 Wow, are you serious?????? Now you are advocating brainwashing? Orthodoxy is beyond reproach? Dogma is the way? Are you really insisting we all stop thinking, questioning, and doubting in the philosophy section where that is what philosophy is for? Is science now to be treated as God, and like the Church of old, doubters are to be stifled?
Les, I would hope you could reconcile the hyperbole here with what I've actually said and realize that neither I nor PF advocates brainwashing, but I am not going to go any further on this point.

 If you want to turn PF into a mindless cheerleading club, and if Greg and the rest of the mentors agree, you are doing exactly what it takes to get rid of my input. But think about it carefully because all my experience tells me that questioning and doubting is a good thing. That is especially true in philosophy because it is the exchange of ideas, and the defense of those ideas, that brings clarity. Orthodoxy has a history of choking advancements to internal processes.
I assure you that your absence from PF will not stunt the historical progress of ideas.

 Besides, I've not challenged the principles of science in the slightest. In fact, my call for objectivity is in support of one of the highest ideals of science. What I have challenged are excesses of scientism believers. If you truly love science, why wouldn't you welcome that or be fully ready to prove me wrong?
Might I ask a question here? You were criticizing moving finger's scientism with respect to its application in consciousness studies. I fully agree with you on that; his a priori dismissal of non-scientific explanations is not appropriate to that field of study. That, however, can be perfectly well demonstrated by citing what is normally cited: his own bias, the failure of scientific explanations to date, and the familiar arguments for and against first-person science, as well as your less-than-familiar arguments for union studies, which are also perfectly fine in that field.

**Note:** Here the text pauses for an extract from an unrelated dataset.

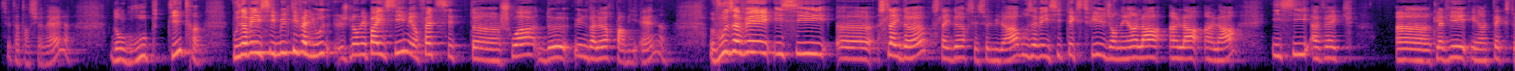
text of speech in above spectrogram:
C'est intentionnel. Donc groupe titre. Vous avez ici multivalued. Je n'en ai pas ici mais en fait c'est un choix de une valeur parmi n. Vous avez ici euh, slider. Slider c'est celui-là. Vous avez ici text field. J'en ai un là, un là, un là ici avec un clavier et un texte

Why, however, did you feel it necessary to start talking about Dawkins? Your point could have been made equally well, and in fact has been made equally well many times in the past, without having to bring an evolution debate into the fold. Doing so would have been perfectly within our guidelines and I would have had no objection. That's what really gets to me here. It's as if you believe that the exclusion of unnecessary sidebars will somehow stunt the progress of consciousness studies. I've always appreciated your contributions in that field and feel that you have opened a lot of eyes, my own included, to possibilities that had not really been considered before. You did not, however, have to be the holy crusader against scientific excess in the study of evolution to do so.
 Recognitions: Gold Member Science Advisor Staff Emeritus The purpose in moving this thread here was not to debate evolutionary theory. We're done here.

 Similar discussions for: Split From "Epistemological Standards in Theory-Formation" Thread Forum Replies Special & General Relativity 7 General Discussion 36 General Astronomy 3 General Discussion 13